Available records:
____
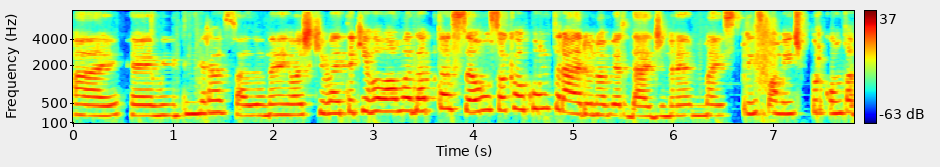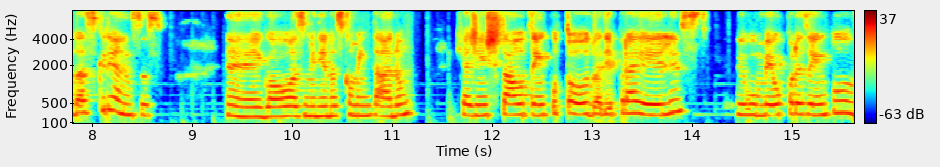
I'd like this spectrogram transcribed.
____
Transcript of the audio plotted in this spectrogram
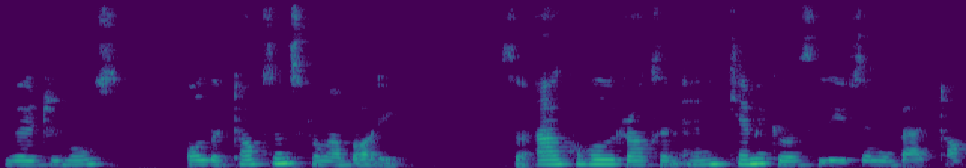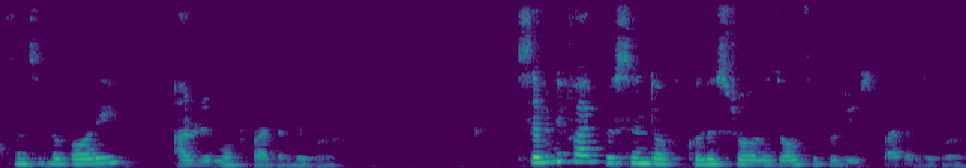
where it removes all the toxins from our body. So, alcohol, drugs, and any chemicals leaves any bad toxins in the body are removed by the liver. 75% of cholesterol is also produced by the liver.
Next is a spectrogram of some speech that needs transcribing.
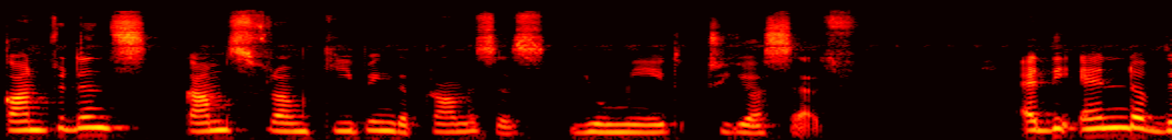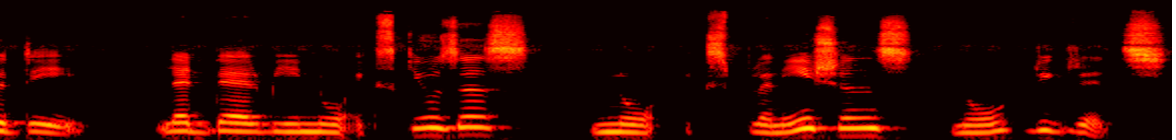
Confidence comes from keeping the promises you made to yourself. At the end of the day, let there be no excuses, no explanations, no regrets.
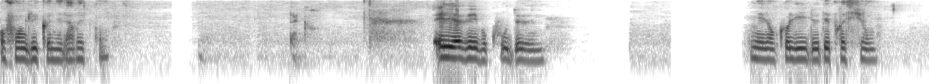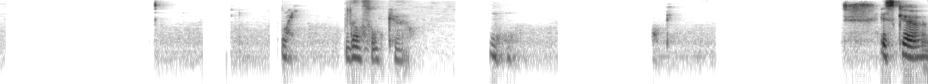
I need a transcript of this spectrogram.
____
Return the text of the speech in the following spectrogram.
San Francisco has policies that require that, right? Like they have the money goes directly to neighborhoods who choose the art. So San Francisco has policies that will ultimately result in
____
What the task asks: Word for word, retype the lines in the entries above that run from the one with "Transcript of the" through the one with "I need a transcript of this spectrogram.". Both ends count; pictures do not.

Exercise result:
Transcript of the audio plotted in this spectrogram
where it removes all the toxins from our body. So, alcohol, drugs, and any chemicals leaves any bad toxins in the body are removed by the liver. 75% of cholesterol is also produced by the liver.
Next is a spectrogram of some speech that needs transcribing.
Confidence comes from keeping the promises you made to yourself. At the end of the day, let there be no excuses, no explanations, no regrets.
I need a transcript of this spectrogram.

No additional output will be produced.